The entries that follow need to be reproduced exactly, minus any images.

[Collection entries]
================================

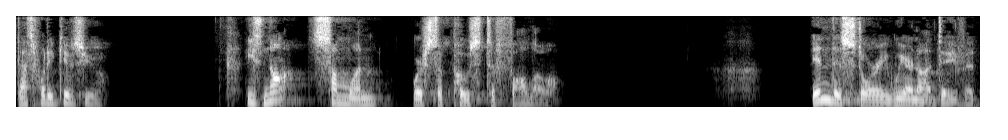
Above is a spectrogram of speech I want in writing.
That's what he gives you. He's not someone we're supposed to follow. In this story, we are not David.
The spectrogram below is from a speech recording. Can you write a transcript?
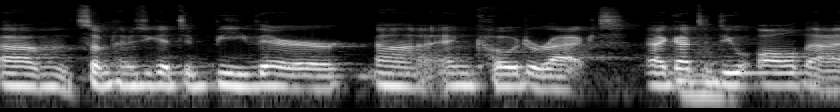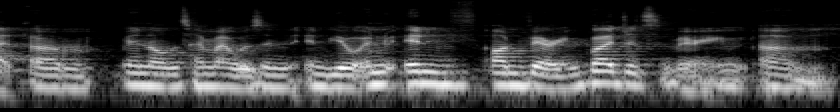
Um, sometimes you get to be there uh, and co-direct. I got to do all that um, in all the time I was in, in VO and, and on varying budgets and varying um,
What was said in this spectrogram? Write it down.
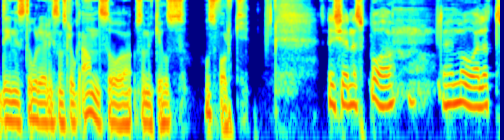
din historia liksom slog an så, så mycket hos, hos folk? Det kändes bra. Målet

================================

◆ RESULT FOR THIS TASK:
Above is a spectrogram of speech I want in writing.
That's what he gives you. He's not someone we're supposed to follow. In this story, we are not David.
The spectrogram below is from a speech recording. Can you write a transcript?
Um, sometimes you get to be there uh, and co-direct. I got to do all that um, in all the time I was in, in VO and, and on varying budgets and varying um,
What was said in this spectrogram? Write it down.
din historia liksom slog an så, så mycket hos, hos folk? Det kändes bra. Målet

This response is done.